“Almost four years ago to this day, I ran down this very street and my son was covered in a sheet,” McSpadden said, pausing as her voice cracked. “It broke me, you know. It brought me down to my knees and made me feel crippled as if I could do nothing else anymore from that moment.”
But her decision to run, she said, was showing that she has “learned to walk again.”
“And this is one of my first steps,” she said.
Brown’s killing remains a lingering wound amid the emotional debate about race and policing that it in large part helped bring to prominence. McSpadden was a visible presence after her son’s death, appearing at protests, and vigils and in emotional tones in the media.
“You took my son away from me,” she told a local television station at the time. “You know how hard it was for me to get him to stay in school and graduate? You know how many black men graduate? Not many. Because you bring them down to this type of level, where they feel like they don’t got nothing to live for anyway. … ‘They’re going to try to take me out anyway.’ ”
Her candidacy comes as the country continues to grapple with questions about police use of force exposed by her son’s shooting. Earlier this year, the shooting of another unarmed black man, Stephon Clark in Sacramento, touched off weeks of protests. According to The Washington Post’s database, 625 people have been fatally shot by police in 2018.
Attention is back on Ferguson, too, where on Tuesday, Wesley Bell, a black city council member, defeated St. Louis County prosecutor Robert McCulloch in a Democratic primary. McCulloch is white, had held the office since 1991, and was sharply criticized for the investigation that ended with a grand jury’s decision not to charge Wilson.
McCulloch’s defeat has renewed attention on calls for charges against Wilson. McSpadden started an online petition for the governor to appoint a special prosecutor in the case. The petition has more than 16,000 signatures.
McSpadden said that if elected, she would focus on three things: community policing, economic inequality and access to health care.

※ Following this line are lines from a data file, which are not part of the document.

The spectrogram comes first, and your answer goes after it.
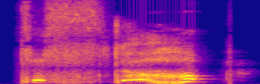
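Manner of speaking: very high, excited squeal; shrieked. Acted. Lizzie hopes the dog will stay, a very high squeal. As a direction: squeal the question in hope. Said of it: "shrieked Lizzie".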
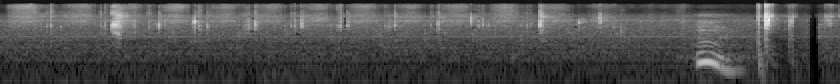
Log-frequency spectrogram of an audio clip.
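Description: Fine-mist setting spray pump bottle spritzed onto the face: a few short, soft hisses, the clearest about half a second in.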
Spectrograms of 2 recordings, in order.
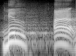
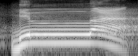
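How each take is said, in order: First: The word is broken apart with a short gap. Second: The word flows together without any gap. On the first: The speaker calls it wrong. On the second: The speaker calls it right. "bunyinya nyambung"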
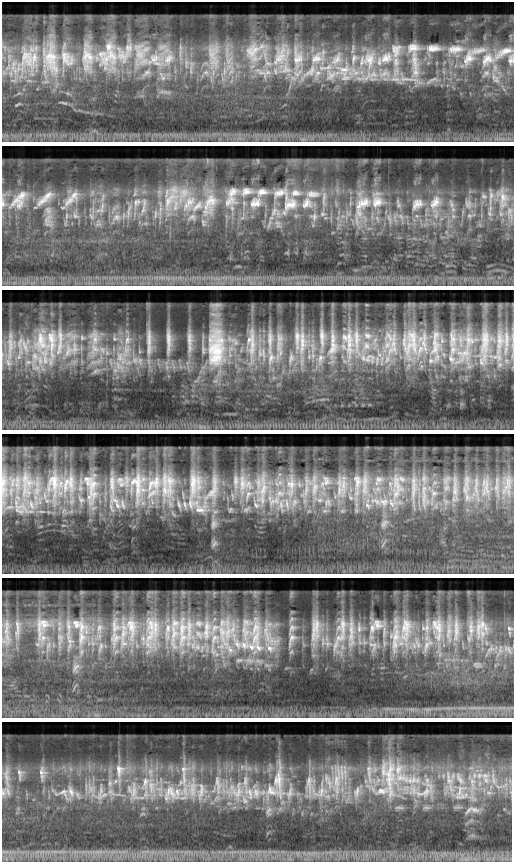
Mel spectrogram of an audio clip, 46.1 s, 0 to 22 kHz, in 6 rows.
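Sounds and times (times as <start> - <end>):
birds chattering and chirping: 0.0 - 46.0.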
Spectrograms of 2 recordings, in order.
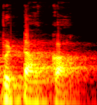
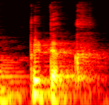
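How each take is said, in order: First: The word ends with an added final vowel. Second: The word ends on a final k sound. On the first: The speaker calls it wrong. "It's not Pitaka" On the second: The speaker calls it right. "it is actually uh, Pitak"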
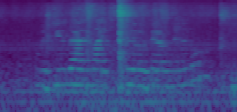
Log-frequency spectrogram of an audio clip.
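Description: A voice speaking indistinctly, with one sharp tap a little past halfway.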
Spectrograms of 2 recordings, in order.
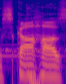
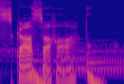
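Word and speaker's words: Scáthach: Yeah, sometimes Japanese mispronounce things, but you don't see me pronouncing Skaha's name as Skasaha.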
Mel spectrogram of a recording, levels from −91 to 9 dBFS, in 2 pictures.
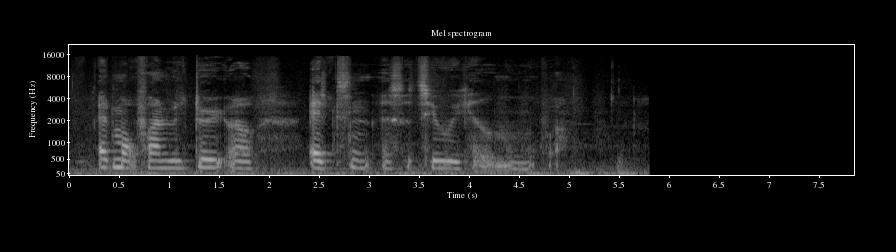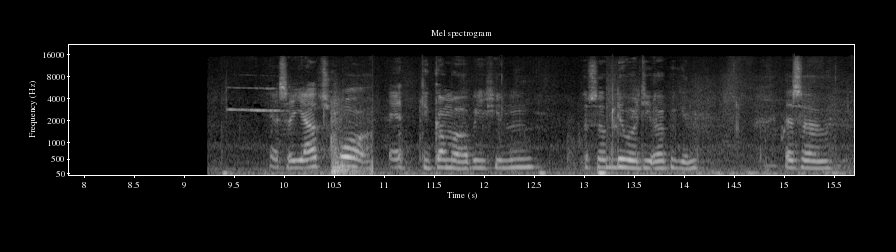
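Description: Nothing here goes wrong at any point, so there's no fault to trace through this clip.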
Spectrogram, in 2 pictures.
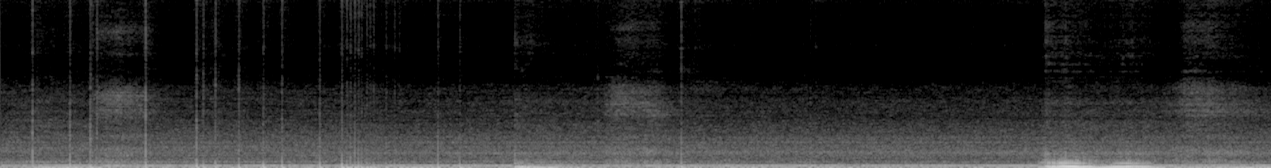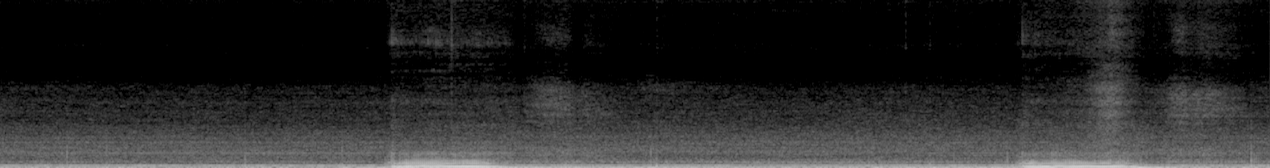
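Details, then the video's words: Chow Chow dog snoring, with low, buzzy harmonic snores about a second long returning roughly every four to five seconds, the last three loudest, over a steady low hum. "snoring of chow chow dog"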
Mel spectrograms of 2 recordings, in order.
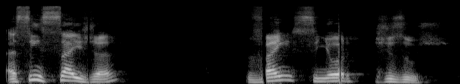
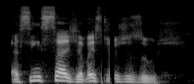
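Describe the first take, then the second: First: Slow, drawn-out prayerful reading. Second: Said in the usual way. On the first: Shown as a demonstration. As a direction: pray each word slowly and solemnly. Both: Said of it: "tem essa pequeníssima oração que diz".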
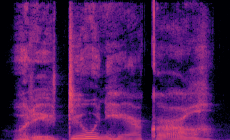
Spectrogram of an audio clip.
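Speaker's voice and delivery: rough, low, gruff, raspy voice. A narrator voices someone speaking right over the listener's shoulder, gruff voice. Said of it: "a gruff voice behind you says".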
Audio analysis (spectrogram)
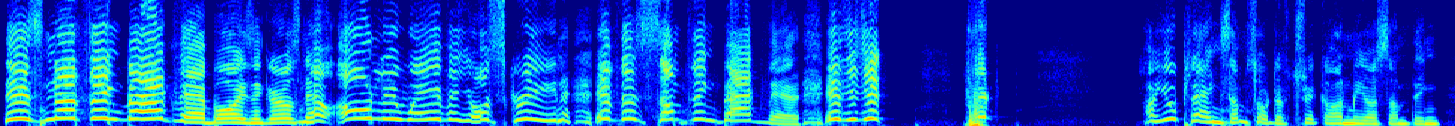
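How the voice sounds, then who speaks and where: A skittish princess from a children's puppet show, acted out by a puppeteer. The voice sits high and swoops about, exclaiming and addressing the young audience in a flustered way. The sound is dry. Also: big pitch swings, normal speed, bright, forceful tone, no echo, exaggerated voice. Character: excitable, skittish princess searching for a dragon.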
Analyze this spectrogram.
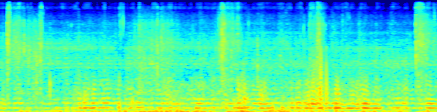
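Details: Thousands of angry wild bees in rainforest, attacking and defending their colony as a giant hidden hive is harvested by a traditional honey hunter; a steady, low droning buzz with layered hum, broken by sharp crackles and rustling thumps of handling.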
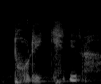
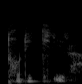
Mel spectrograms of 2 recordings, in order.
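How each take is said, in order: First: Soft whispered close; whispered ending. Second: 돌이키리라 barely voiced, very soft; hushed repetition. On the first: Acted. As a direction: breathe the word 돌이키리라 out. Reading verse, whispered ending. (돌이키리라를 속삭이듯) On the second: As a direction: let 돌이키리라 hang in a whisper. Repeats key word for emphasis. (돌이키리라를 아주 작게 되뇌듯)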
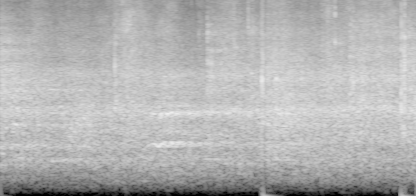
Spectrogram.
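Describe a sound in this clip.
A crowd murmurs and cheers in a large echoing arena.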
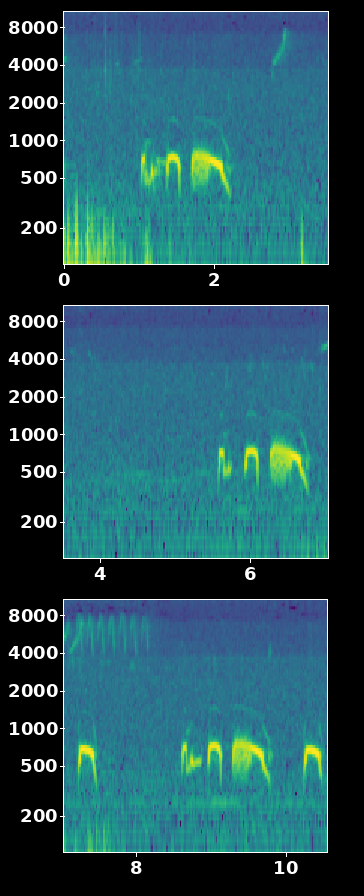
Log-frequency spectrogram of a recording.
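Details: Spotted dove decoy and wild dove at midday: three groups of hollow coos, each a couple of short notes and a longer falling one, separated by pauses, with a brief high trill from another bird.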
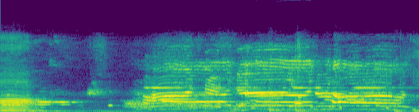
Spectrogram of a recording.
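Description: Several young children chanting a Thai consonant name together in a drawn-out sing-song, their voices overlapping slightly out of step, heard through video-call audio. A long held syllable fades just after the start, and the group chant comes in about a second and a half in.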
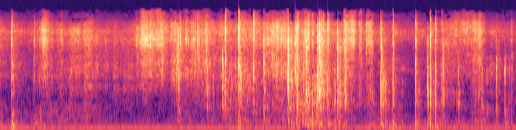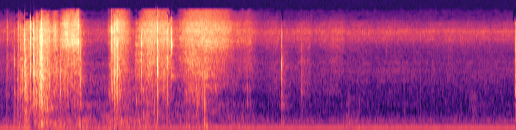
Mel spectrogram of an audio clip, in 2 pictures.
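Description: Pages of a thin paper instruction booklet being turned and smoothed flat by hand: dry paper rustling and crinkling in irregular bursts for several seconds, stopping about three-quarters of the way in.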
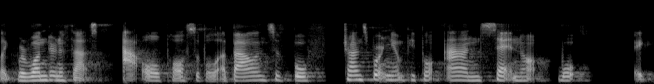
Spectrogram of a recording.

“I know a lot of people may ask what makes me qualified,” she said. “But I’ll tell you if a mother had to watch her son lay in the street for four and a half hours and watch a community be completely disrespected by elected officials that we elected, what would you do? You would stand up and fight, too.”